A referral to an authorization is a slippery slope. First let’s define each term.
Referral is your primary doctor saying you need to see this specialist. They sometimes give you a piece of paper or they will call the specialist for you.
Authorization is when you or your doctor calls your insurance company and gets permission to perform the requested treatment.
How do you know which one you need? Read your plan documents and they should tell you; however, this is where that slippery slope comes in. It’s all down to interpretation.
The silent factor:
Sometimes your benefit will not say either way. It just gives you your benefit and you are left wondering if you need an authorization. Tip–call your insurance company and ask.
The two places dilemma:
Most people look for the grid like pages that state what the services is, what their co-pay is and what their insurance will cover. Often this benefit will not mention prior authorization, but somewhere in the pages before or after that grid will be an explanation of what needs authorization and what doesn’t. So don’t just rely on the grid.
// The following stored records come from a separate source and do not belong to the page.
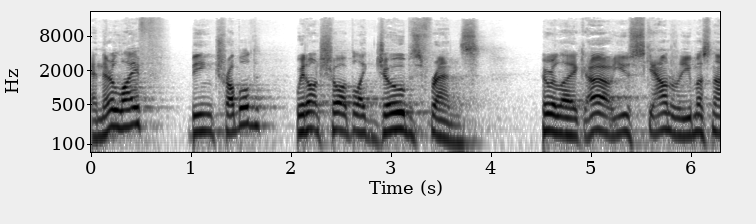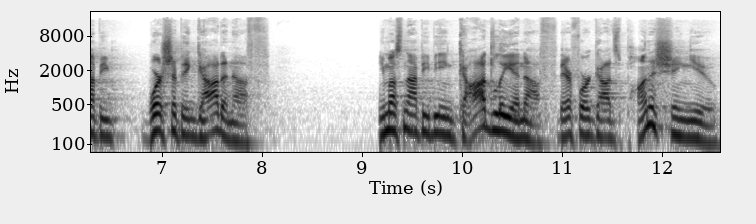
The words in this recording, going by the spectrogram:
and their life being troubled, we don't show up like Job's friends who are like, oh, you scoundrel, you must not be worshiping God enough. You must not be being godly enough. Therefore, God's punishing you.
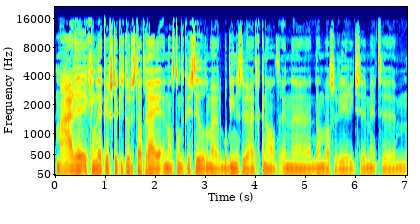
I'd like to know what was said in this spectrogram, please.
maar eh, ik ging lekker stukjes door de stad rijden en dan stond ik weer stil. Dan waren de bobines er weer uitgeknald. En eh, dan was er weer iets met, ehm,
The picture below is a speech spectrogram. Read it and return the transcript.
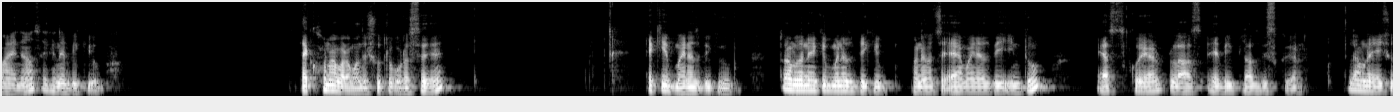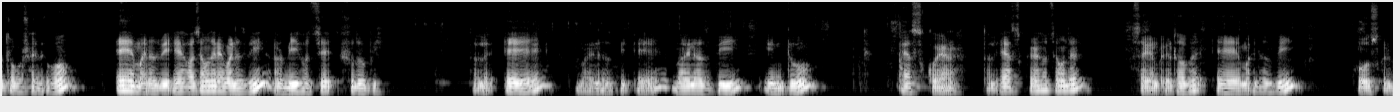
minus এখানে বি কিউব এখন আবার আমাদের সূত্র পড়েছে a cube minus b cube তো আমরা জানি a cube minus b cube মানে হচ্ছে a minus b into a square plus a b plus b square তাহলে আমরা এই সূত্র বসাই দেবো। এ মাইনাস বি এ হচ্ছে আমাদের এ মাইনাস বি আর বি হচ্ছে শুধু বি তাহলে a minus b a minus b into a square তাহলে এ স্কোয়ার হচ্ছে আমাদের সেকেন্ড ব্র্যাকেট হবে। A minus b whole square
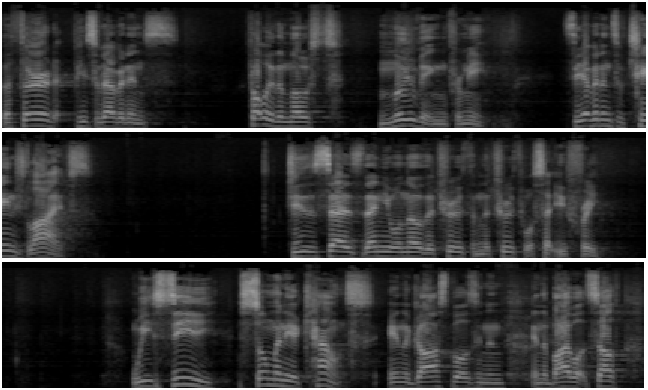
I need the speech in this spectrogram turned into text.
The third piece of evidence, probably the most moving for me. It's the evidence of changed lives. Jesus says, Then you will know the truth, and the truth will set you free. We see so many accounts in the Gospels and in, in the Bible itself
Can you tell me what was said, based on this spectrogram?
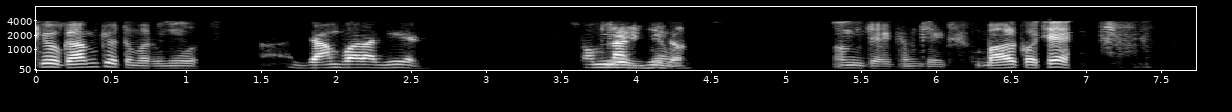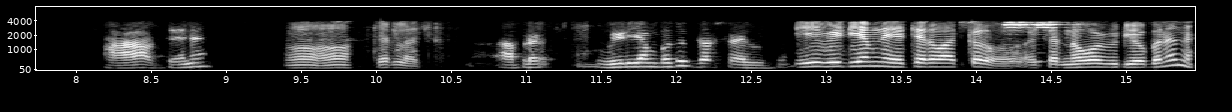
કયું ગામ કયું તમારું મૂળ જામવાળા ગીર. સોમનાથ જીરો સમજાય સમજાય. બાળકો છે? હા તેને હા હા. કેટલા છે? આપણે વિડીયમ બધું દર્શાવ્યું છે. એ વિડીયમ ને અત્યારે વાત કરો. અત્યારે નવો વીડિયો બને ને?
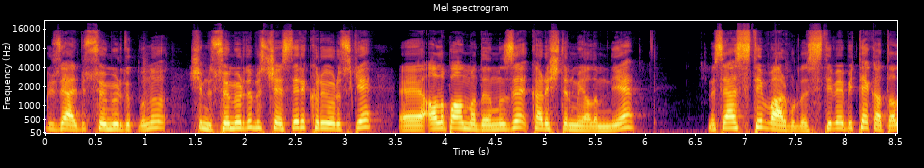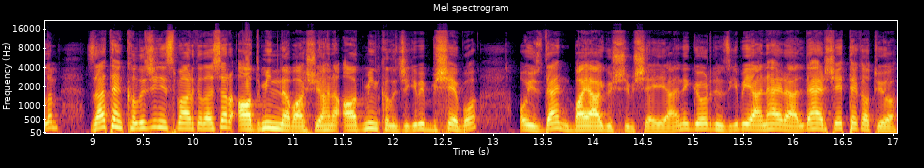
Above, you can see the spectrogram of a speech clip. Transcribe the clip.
Güzel bir sömürdük bunu. Şimdi sömürdüğümüz chestleri kırıyoruz ki e, alıp almadığımızı karıştırmayalım diye. Mesela Steve var burada. Steve'e bir tek atalım. Zaten kılıcın ismi arkadaşlar adminle başlıyor. Hani admin kılıcı gibi bir şey bu. O yüzden bayağı güçlü bir şey yani. Gördüğünüz gibi yani herhalde her şeye tek atıyor.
The specialist loophole:
So you have read your benefits and it just says, same as medical or treat like a physician visit so you figure you are safe and you do not need an authorization or referral. Wrong. Depending on your doctor type you will need to see if referrals or authorizations are needed to see a specialist. Now what you would think of as a specialist compared to what your insurance company thinks is a specialist is probably going to be very different. So read carefully, and a safe assumption is that if it’s not a general doctor who you would go to for the flu, then call and get an authorization from your insurance company, or at least call and ask.
The It said referral but I was denied for no authorization situation:
Here is the core issue here. Your insurance claims department does not know what they are doing or your doctor’s biller does not know what they are doing. What happens is that the claims department will deny because they use referral and authorization interchangeably even though they are two different things. The other issue is that your specialist will bill and not send a copy of your primary doctor’s referral with his or her bills. Therefore you insurance company does not know that the referral exists and denies. The solution is that if your benefit says you need a referral, get one, but then call your insurance company and ask for authorization too. If they say it’s not needed then you at least tried.
Whenever you talk to your insurance company have a notepad and pen handy.
Record the following for any conversation that you have:
The date and time.
The phone number you called.
The first name, last initial and location of the person you are talking to . This could be a state in the U.S. or a city in a different country. Not everyone will want to give you this information. If they refuse, ask for their manager.